Instead, in a May 2009 speech, Obama pledged to reform the commissions, not abandon them. Among the reforms he promised was to “no longer permit the use of evidence — as evidence statements that have been obtained using cruel, inhuman, or degrading interrogation methods.” By October, Congress passed and Obama signed the Military Commissions Act of 2009. Section 948(r) indeed enshrines the ban on statements made owing to those methods.

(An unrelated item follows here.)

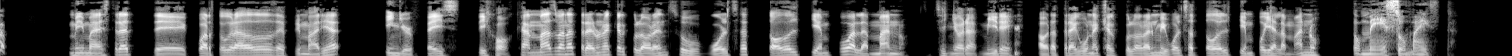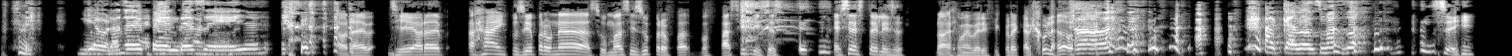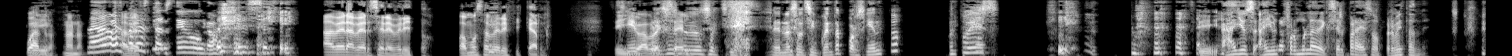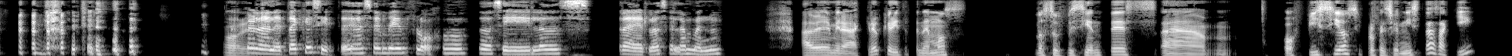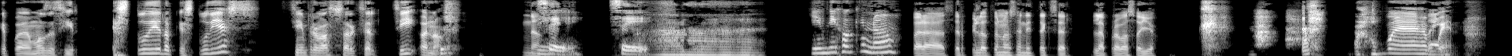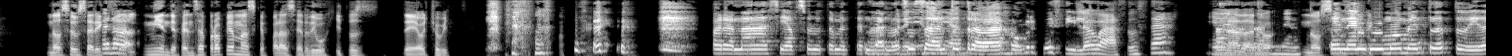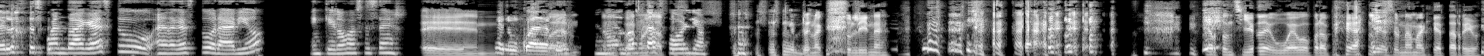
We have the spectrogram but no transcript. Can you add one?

But it gives judges leeway to enter into evidence “other statements of the accused… only if the military judge finds” that they are indeed voluntary.
But this statement from one of the courageous former JAG officers — indeed, from the former chief prosecutor at the Bush-era tribunals, who resigned in protest of the lack of due process at those proceedings — gets to the real heart of the matter:
Davis, the former chief military commissions prosecutor, holds little sympathy for Khadr, whom the government says a videotape shows emplanting improvised explosive devices in Afghanistan. (The video does not implicate him in the death of Sgt. Speer.) But he said his problem was with the Obama’s claim that it needs to keep the options of both federal courts and military commissions to handle terrorism prosecutions, a claim that struck him as both politically motivated and unjust.
“It’s too bad that the Obama administration is back on its heels in a defensive crouch, afraid to go toe-to-toe with the Cheney right-wing fanatics, and continues to try to have it both ways with the option of military commissions and trials in federal courts still in play,” Davis said. “Hopefully, at some point they’ll grow a pair and make a choice, but this double standard where we’ll give a detainee as much justice as we can and still ensure we get a conviction shows how hypocritical we are when it comes to the rule of law. We talk the talk, but we don’t walk the walk.”